━━ Dataset ━━

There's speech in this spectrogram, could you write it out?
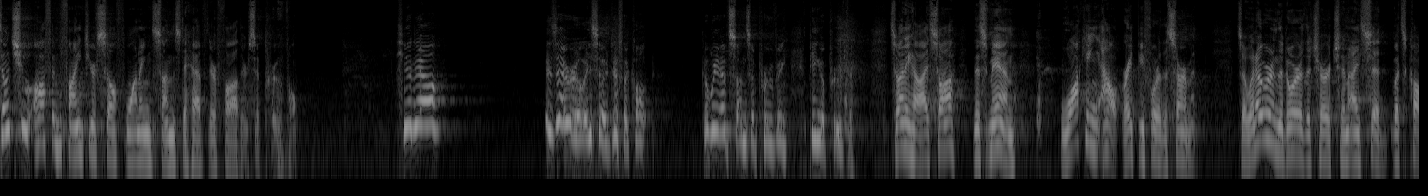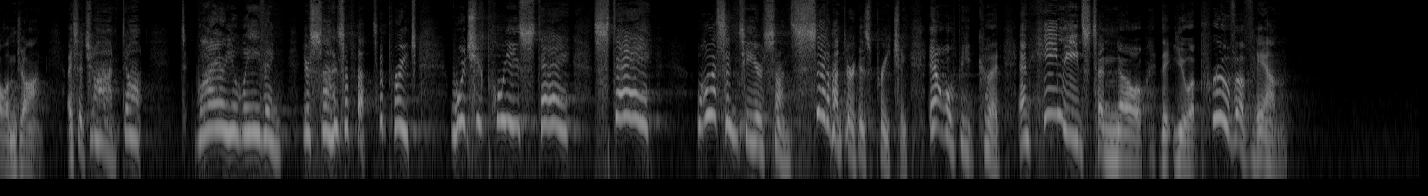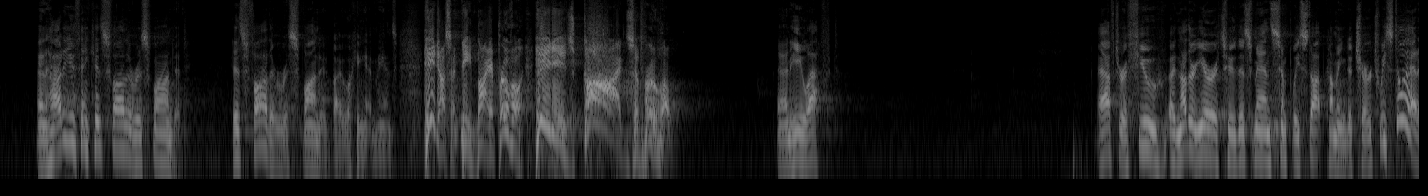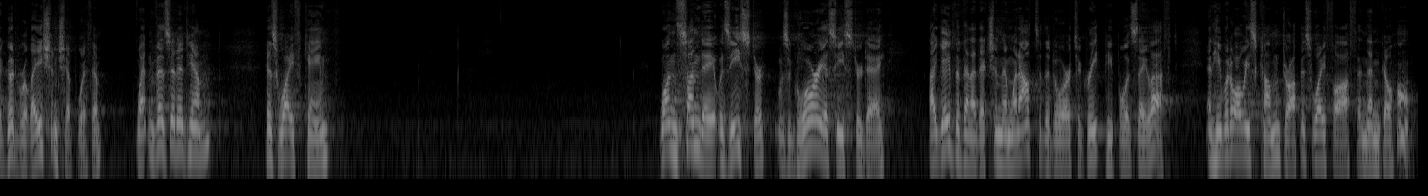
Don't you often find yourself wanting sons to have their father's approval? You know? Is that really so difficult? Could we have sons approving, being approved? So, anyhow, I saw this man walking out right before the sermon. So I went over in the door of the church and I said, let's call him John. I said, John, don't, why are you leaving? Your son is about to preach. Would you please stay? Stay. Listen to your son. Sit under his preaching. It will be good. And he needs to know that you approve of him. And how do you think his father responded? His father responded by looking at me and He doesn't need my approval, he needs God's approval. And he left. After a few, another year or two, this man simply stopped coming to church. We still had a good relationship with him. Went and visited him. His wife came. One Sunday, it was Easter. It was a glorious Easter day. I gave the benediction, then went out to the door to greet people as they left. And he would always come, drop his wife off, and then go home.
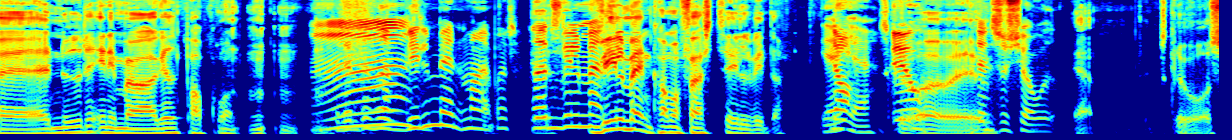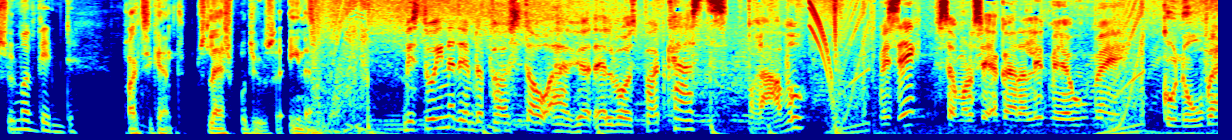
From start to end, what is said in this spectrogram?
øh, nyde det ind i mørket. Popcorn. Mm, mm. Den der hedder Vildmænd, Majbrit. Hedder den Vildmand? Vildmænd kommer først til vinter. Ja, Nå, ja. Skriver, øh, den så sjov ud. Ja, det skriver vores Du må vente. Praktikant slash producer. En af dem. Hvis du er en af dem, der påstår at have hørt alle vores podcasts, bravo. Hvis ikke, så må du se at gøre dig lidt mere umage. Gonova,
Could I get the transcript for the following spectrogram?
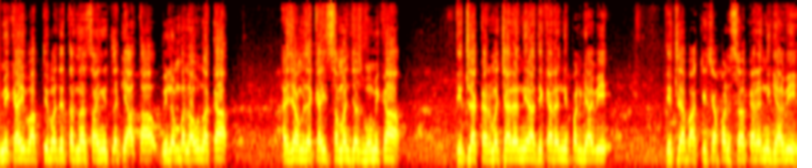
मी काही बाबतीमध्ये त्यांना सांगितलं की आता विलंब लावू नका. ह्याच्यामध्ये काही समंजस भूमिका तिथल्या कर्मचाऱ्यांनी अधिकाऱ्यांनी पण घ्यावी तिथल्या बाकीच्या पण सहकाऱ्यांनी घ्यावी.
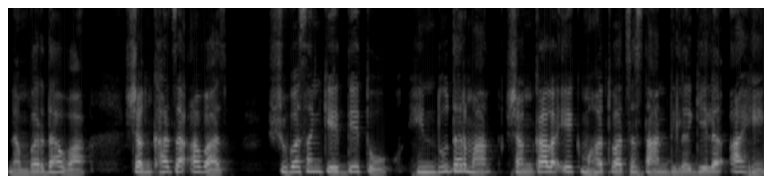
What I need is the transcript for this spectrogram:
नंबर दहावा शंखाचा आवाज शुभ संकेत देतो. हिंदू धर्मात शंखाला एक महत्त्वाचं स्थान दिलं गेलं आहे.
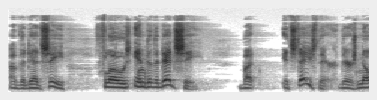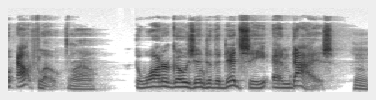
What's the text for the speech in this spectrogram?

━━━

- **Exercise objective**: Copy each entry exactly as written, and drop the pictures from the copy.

- **Exercise answer**:
There's speech in this spectrogram, could you write it out?
Don't you often find yourself wanting sons to have their father's approval? You know? Is that really so difficult? Could we have sons approving, being approved? So, anyhow, I saw this man walking out right before the sermon. So I went over in the door of the church and I said, let's call him John. I said, John, don't, why are you leaving? Your son is about to preach. Would you please stay? Stay. Listen to your son. Sit under his preaching. It will be good. And he needs to know that you approve of him. And how do you think his father responded? His father responded by looking at me and He doesn't need my approval, he needs God's approval. And he left. After a few, another year or two, this man simply stopped coming to church. We still had a good relationship with him. Went and visited him. His wife came. One Sunday, it was Easter. It was a glorious Easter day. I gave the benediction, then went out to the door to greet people as they left. And he would always come, drop his wife off, and then go home.
From start to end, what is said in this spectrogram?
øh, nyde det ind i mørket. Popcorn. Mm, mm. Den der hedder Vildmænd, Majbrit. Hedder den Vildmand? Vildmænd kommer først til vinter. Ja, Nå, ja. Skriver, øh, den så sjov ud. Ja, det skriver vores Du må vente. Praktikant slash producer. En af dem. Hvis du er en af dem, der påstår at have hørt alle vores podcasts, bravo. Hvis ikke, så må du se at gøre dig lidt mere umage. Gonova,
Could I get the transcript for the following spectrogram?
मी काही बाबतीमध्ये त्यांना सांगितलं की आता विलंब लावू नका. ह्याच्यामध्ये काही समंजस भूमिका तिथल्या कर्मचाऱ्यांनी अधिकाऱ्यांनी पण घ्यावी तिथल्या बाकीच्या पण सहकाऱ्यांनी घ्यावी.
What I need is the transcript for this spectrogram:
नंबर दहावा शंखाचा आवाज शुभ संकेत देतो. हिंदू धर्मात शंखाला एक महत्त्वाचं स्थान दिलं गेलं आहे.
What's the text for the speech in this spectrogram?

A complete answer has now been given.